Hurray for those who hate their internet connection as the government*coughs*
[long overdue}*cough* has finally decided to take action.
CYBERJAYA: The Government has directed the Malaysian Communications and Multimedia Commission (SKMM) to study the reasons behind the high cost of providing Information Technology (IT) services in the country.
Information, Communications, Culture and Arts Minister Datuk Seri Dr Rais Yatim said there were numerous complaints on how expensive it was to obtain IT services here, while the quality -- particularly connection availability and speed -- was not up to expectation.
“The Government would also like to know why the cost for IT services is high in Malaysia. Consumers’ main grouse is that they are charged more compared with users in other countries but the quality of service is not up to mark.
“We want to know how it (the cost) can be brought down and at the same time improve on the quality,” he told reporters after a briefing at the SKMM on Wednesday.
Rais said SKMM must also see to it that providers deliver what they promised consumers, adding that if a provider promised Internet surfing speeds of 10Mb (megabits) per second, the public should not be experiencing a “slow as tortoise service at one or two megabits.”
He said providers whose services failed to meet expectation must be dealt with, adding this was where the Commission, as the enforcement authority, should play its role to ensure the public was not shortchaged,
Rais said efforts must be taken to close the digital gap between rural and urban areas, adding that fixed telephone line providers must expedite the laying of optical fibre cables so that people in districts and kampungs (villages) could also enjoy Internet service.
On another matter, the minister said 11 cases related to violations committed in cyberspace had been to court, adding the nature of cases included sending lewd and vulgar SMSes and e-mail, and comments insulting the Sultan of Perak.
He said there were a “good number of cases” that had been brought to the Attorney-General’s Chambers and the Commission would leave it to the A-G to decide whether or not prosecute the offenders.
Rais reminded the Commission of its responsibility to ensure that all cyberspace users in the country follow laws and regulations, adding it should not hesitate to take action against violators.
“I must however stress that we are not practising censorship but there are laws that need to be respected and adhered to.

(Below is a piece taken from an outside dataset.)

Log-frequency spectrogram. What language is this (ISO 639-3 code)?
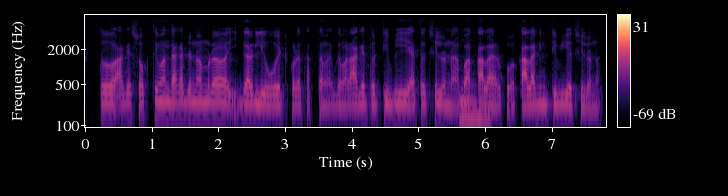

“The public’s interest and safety, as well as the country’s security, need to be looked after and that is why the Commission must do its job to see to it that users follow guidelines,” he said.